Chilly temperatures help cancers grow

Posted 19 November 2013 by Stephanie Swift

At low temperatures, the human body has a hard time. As the cold sets in, blood vessels constrict to maintain heat and some body parts – like fingers and toes – begin to suffer. Metabolism ramps up to fight the cold and shivering sets in. As these conditions continue, everything becomes sluggish as the cells of your body do not work as well. The body enters a state of thermal stress and only the most vital systems, like the brain,... Read more

Creepy crawly centipedes are a source of new high-strength painkillers

Posted 8 November 2013 by Stephanie Swift

I'm dreading the day I get knocked up, since I know that my incredibly low pain threshold will have trouble dealing with the crazy horror that is childbirth. That’s why I was overjoyed to hear of some new research from Australia, where a new high-strength painkiller has been isolated from the venom of the Chinese red-headed centipede, Scolopendra subspinipes mutilans. In the insect world, centipedes are king of the hill – their venom is debilitating to their prey, helping them... Read more

Pumping out Petrol with Bioengineered Bugs

Posted 1 November 2013 by Stephanie Swift

One of the terribly tricky questions in this ol’ world of ours is how to sustain a species that likes to extract toxic crude oil from the ground and use it in a way that’s disturbingly damaging to the environment they inhabit. But imagine how much closer we would be to a renewable energy eutopia if instead of sucking fossil fuel out of the earth, there was an alternative way to satisfy our hunger for fuel. Enter: microbes. We’ve already... Read more

“Grape-like aromas” keep mosquitoes at bay

Posted 18 October 2013 by Stephanie Swift

The mosquito is my dad's nemesis in the insect world. He will go to extraordinary lengths to secure his person from mosquito attack, roaming the corridors on night patrols and jamming mosquito repellent devices into every possible plug socket. Such devices are usually based on the chemical, N, N-diethyl-meta-toluamide, or DEET. The problem with DEET is it’s expensive, it has nasty effects on our own skin and mosquitos are evolving resistance to it. But replacing DEET has proven a tricky... Read more

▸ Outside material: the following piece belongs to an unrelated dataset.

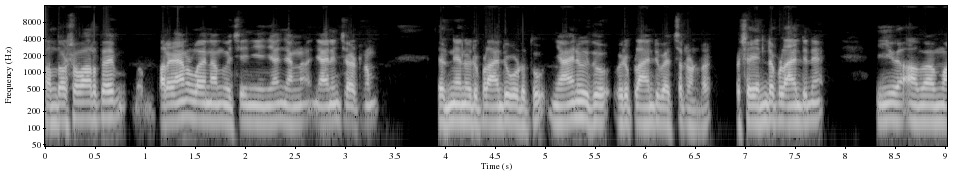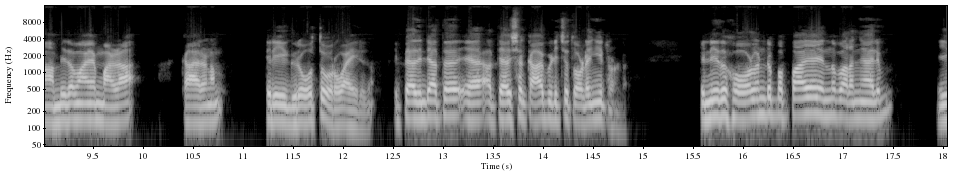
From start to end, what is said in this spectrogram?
സന്തോഷ വാർത്ത പറയാനുള്ളത് എന്നാന്ന് വെച്ച് കഴിഞ്ഞ് കഴിഞ്ഞാൽ ഞങ്ങൾ ഞാനും ചേട്ടനും ചേട്ടൻ ഞാൻ ഒരു പ്ലാന്റ് കൊടുത്തു. ഞാനും ഇത് ഒരു പ്ലാന്റ് വെച്ചിട്ടുണ്ട്. പക്ഷേ എന്റെ പ്ലാന്റിന് ഈ അമിതമായ മഴ കാരണം ഇത്തിരി ഗ്രോത്ത് കുറവായിരുന്നു. ഇപ്പോൾ അതിന്റെ അകത്ത് അത്യാവശ്യം കാ പിടിച്ച് തുടങ്ങിയിട്ടുണ്ട്. പിന്നെ ഇത് ഹോളണ്ട് പപ്പായ എന്ന് പറഞ്ഞാലും ഈ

A Marvellous Month of Infectious Science

Posted 4 October 2013 by Stephanie Swift

Cold weather helps to spread flu across the country A very cool new study from McMaster University researchers shows how weather patterns impact the spread of influenza A virus across Canada. Using outbreak data gathered over more than 13 years, the virus could be tracked over time and space. Influenza A tended to first emerge in the colder, less humid provinces of Western Canada (British Columbia and Alberta), and then spread across the country to the East. Schools also represented... Read more